## Work task
When you copy the data, keep every word exactly as it is and leave the pictures out.

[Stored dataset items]
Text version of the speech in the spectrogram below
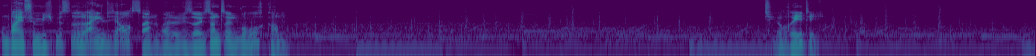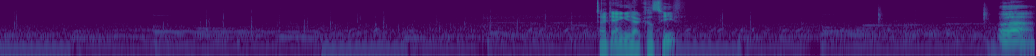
Wobei, für mich müssen sie eigentlich auch sein, weil wie soll ich sonst irgendwo hochkommen? Theoretisch. Seid ihr eigentlich aggressiv? Ah.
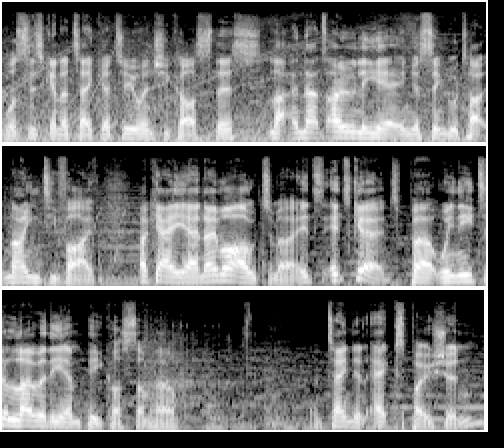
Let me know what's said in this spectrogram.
What's this going to take her to when she casts this? Like, and that's only hitting a single time. 95. Okay, yeah, no more Ultima. It's, it's good, but we need to lower the MP cost somehow. Obtained an X potion.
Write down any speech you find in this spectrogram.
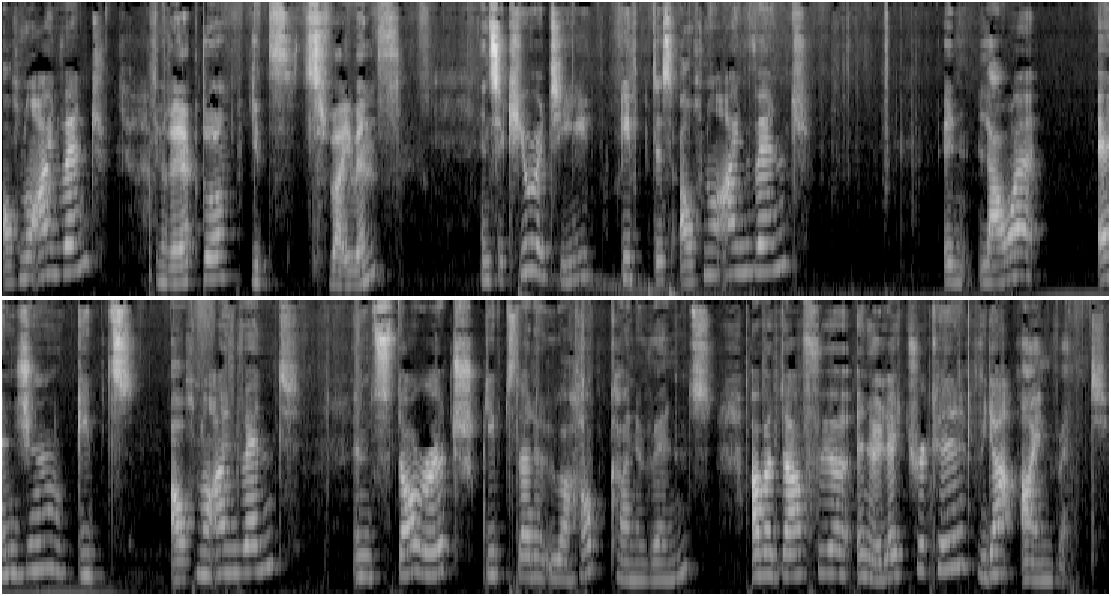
auch nur ein Vent. In Reaktor gibt es zwei Vents. In Security gibt es auch nur ein Vent. In Lower Engine gibt es auch nur ein Vent. In Storage gibt es leider überhaupt keine Vents, aber dafür in Electrical wieder ein Vent.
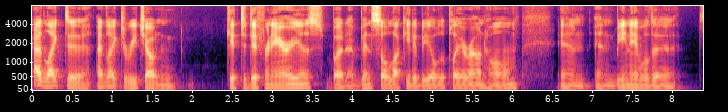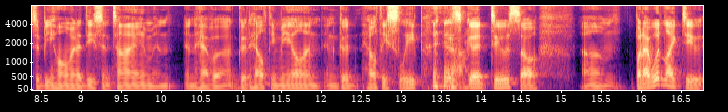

## Result
Text version of the speech in the spectrogram below
Wobei, für mich müssen sie eigentlich auch sein, weil wie soll ich sonst irgendwo hochkommen? Theoretisch. Seid ihr eigentlich aggressiv? Ah.
Let me know what's said in this spectrogram.
What's this going to take her to when she casts this? Like, and that's only hitting a single time. 95. Okay, yeah, no more Ultima. It's, it's good, but we need to lower the MP cost somehow. Obtained an X potion.
Write down any speech you find in this spectrogram.
auch nur ein Vent. In Reaktor gibt es zwei Vents. In Security gibt es auch nur ein Vent. In Lower Engine gibt es auch nur ein Vent. In Storage gibt es leider überhaupt keine Vents, aber dafür in Electrical wieder ein Vent.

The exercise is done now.